[Stored items]

....................

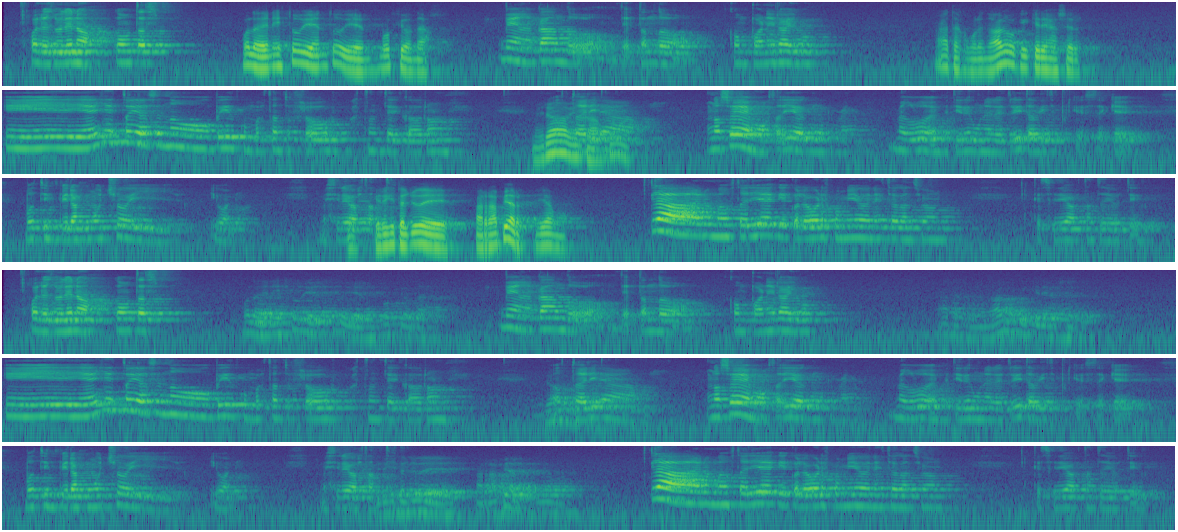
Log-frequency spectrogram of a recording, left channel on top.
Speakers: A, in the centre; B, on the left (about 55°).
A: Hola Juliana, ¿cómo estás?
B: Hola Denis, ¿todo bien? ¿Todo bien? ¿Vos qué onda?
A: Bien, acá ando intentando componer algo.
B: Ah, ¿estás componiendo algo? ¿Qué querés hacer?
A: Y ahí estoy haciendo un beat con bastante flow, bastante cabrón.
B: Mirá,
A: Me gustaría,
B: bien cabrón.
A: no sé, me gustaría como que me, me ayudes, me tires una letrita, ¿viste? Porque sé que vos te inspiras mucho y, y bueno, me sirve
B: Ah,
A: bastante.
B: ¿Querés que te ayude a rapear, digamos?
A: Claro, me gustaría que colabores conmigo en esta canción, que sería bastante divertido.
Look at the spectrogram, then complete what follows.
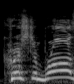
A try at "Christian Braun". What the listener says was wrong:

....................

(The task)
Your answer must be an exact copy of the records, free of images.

(Written response)
Log-frequency spectrogram of a recording, left channel on top.
Speakers: A, in the centre; B, on the left (about 55°).
A: Hola Juliana, ¿cómo estás?
B: Hola Denis, ¿todo bien? ¿Todo bien? ¿Vos qué onda?
A: Bien, acá ando intentando componer algo.
B: Ah, ¿estás componiendo algo? ¿Qué querés hacer?
A: Y ahí estoy haciendo un beat con bastante flow, bastante cabrón.
B: Mirá,
A: Me gustaría,
B: bien cabrón.
A: no sé, me gustaría como que me, me ayudes, me tires una letrita, ¿viste? Porque sé que vos te inspiras mucho y, y bueno, me sirve
B: Ah,
A: bastante.
B: ¿Querés que te ayude a rapear, digamos?
A: Claro, me gustaría que colabores conmigo en esta canción, que sería bastante divertido.
Look at the spectrogram, then complete what follows.
A try at "Christian Braun". What the listener says was wrong:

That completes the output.